To reduce the use of opioids, we also need to develop additional effective, safe ways to treat pain. A promising non-drug approach uses virtual reality (VR), which research has shown to be an effective alternative to opioids in pain relief and even to be as effective as anesthesia in some minor surgeries. NIDA funding helped a company called appliedVR create evidence-based content for the commercially available Oculus VR headset that delivers an immersive, distracting environment for patients with acute or chronic pain and those who are anxious about a medical procedure. The company has created the concept of a “virtual pharmacy” and expects its pain content to be the first VR product to gain FDA approval for pain treatment.
There is also a need for better ways to assess pain than the subjective pain rating scales now used in doctor’s offices. With NIDA’s help, a company called PainQx developed an easy-to-use EEG-based tool that uses AI to objectively measure a patient’s level of pain and assist physicians in choosing the right course of pain treatment.
Scientific solutions to addiction require technological innovations that can deliver them effectively in an affordable, personalized, and sustainable fashion.

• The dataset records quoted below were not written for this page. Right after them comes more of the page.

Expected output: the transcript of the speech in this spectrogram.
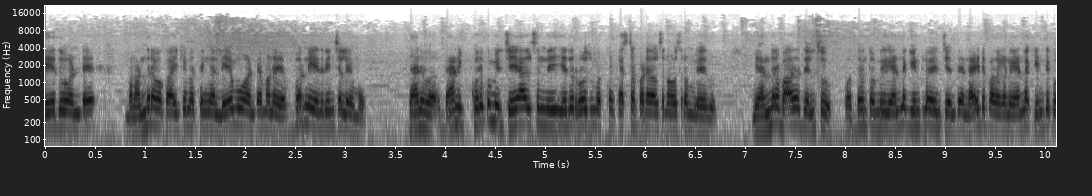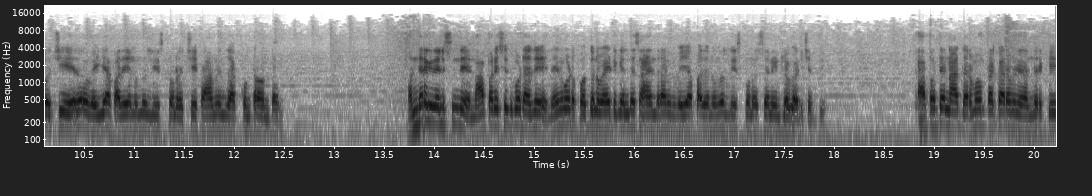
లేదు అంటే మనందరం ఒక ఐకమత్యంగా లేము అంటే మనం ఎవరిని ఎదిరించలేము. దాని దానికి కొరకు మీరు చేయాల్సింది ఏదో రోజు మొత్తం కష్టపడాల్సిన అవసరం లేదు. మీ అందరూ బాధ తెలుసు పొద్దున్న తొమ్మిది గంటలకు ఇంట్లో నుంచి వెళ్తే నైట్ పదకొండు గంటలకు ఇంటికి వచ్చి ఏదో వెయ్యి పదిహేను వందలు తీసుకొని వచ్చి ఫ్యామిలీని దక్కుంటా ఉంటాను అందరికీ తెలిసిందే నా పరిస్థితి కూడా అదే. నేను కూడా పొద్దున బయటకు వెళ్తే సాయంత్రానికి వెయ్యి పదిహేను వందలు తీసుకొని వస్తాను ఇంట్లో గడిచింది కాకపోతే నా ధర్మం ప్రకారం నేను అందరికీ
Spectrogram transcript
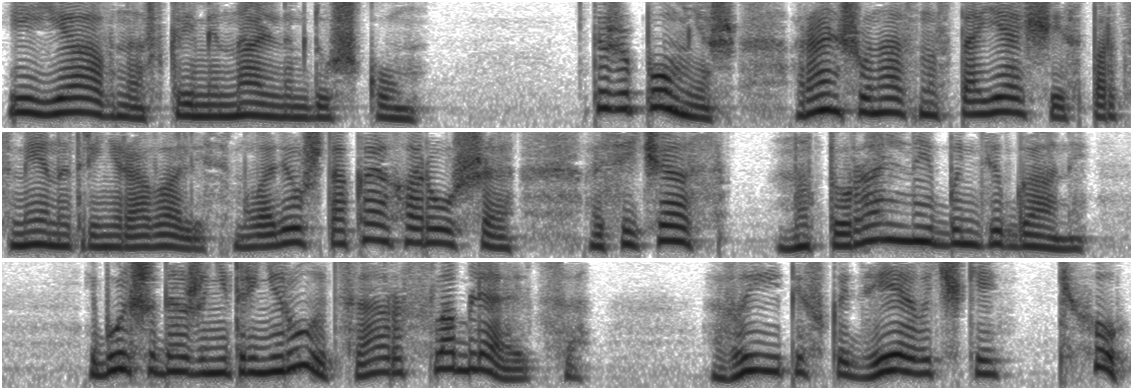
и явно с криминальным душком. Ты же помнишь, раньше у нас настоящие спортсмены тренировались, молодежь такая хорошая, а сейчас натуральные бандюганы. И больше даже не тренируются, а расслабляются. Выпивка, девочки, тьфу,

Often, those in a position to create such technologies are not even aware of their potential to help with problems of addiction. This is the value of NIDA’s translational and product development programs. As OTIPI Director Elena Koustova says, “what makes our program so successful is that we know the needs and problems and we match technologies to address them. The point is that we are not only giving them funds, but we expose them to opportunities of our neglected market. Without NIDA—and I do not just mean NIDA money—many of these currently successful companies would not have existed.”

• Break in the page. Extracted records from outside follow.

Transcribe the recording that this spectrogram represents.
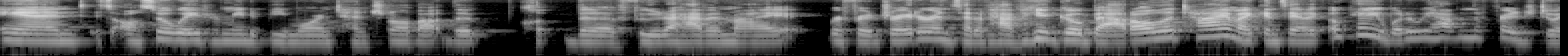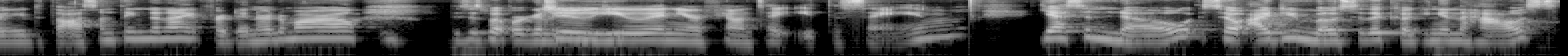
And it's also a way for me to be more intentional about the the food I have in my refrigerator instead of having it go bad all the time. I can say like, okay, what do we have in the fridge? Do I need to thaw something tonight for dinner tomorrow? This is what we're going to do eat. you and your fiance eat the same? yes and no. So I do most of the cooking in the house.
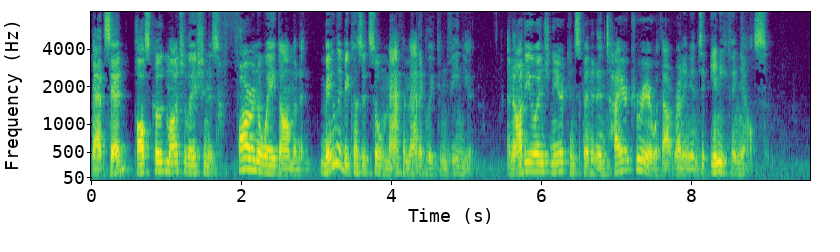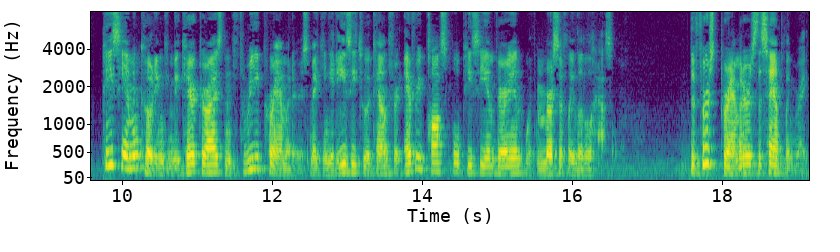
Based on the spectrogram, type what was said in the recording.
That said, pulse code modulation is far and away dominant, mainly because it's so mathematically convenient. An audio engineer can spend an entire career without running into anything else. PCM encoding can be characterized in three parameters, making it easy to account for every possible PCM variant with mercifully little hassle. The first parameter is the sampling rate.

I am very proud that NIDA’s support for pioneering small businesses and startups is making prevention and care for people with addiction more accessible, in some cases by leveraging devices that many people already carry with them and use daily. There seem to be no limits to what ingenuity can achieve in the realm of biomedical products, when sound science partners with biotechnology entrepreneurship in an area of need.
More information on NIDA’s SBIR/STTR programs.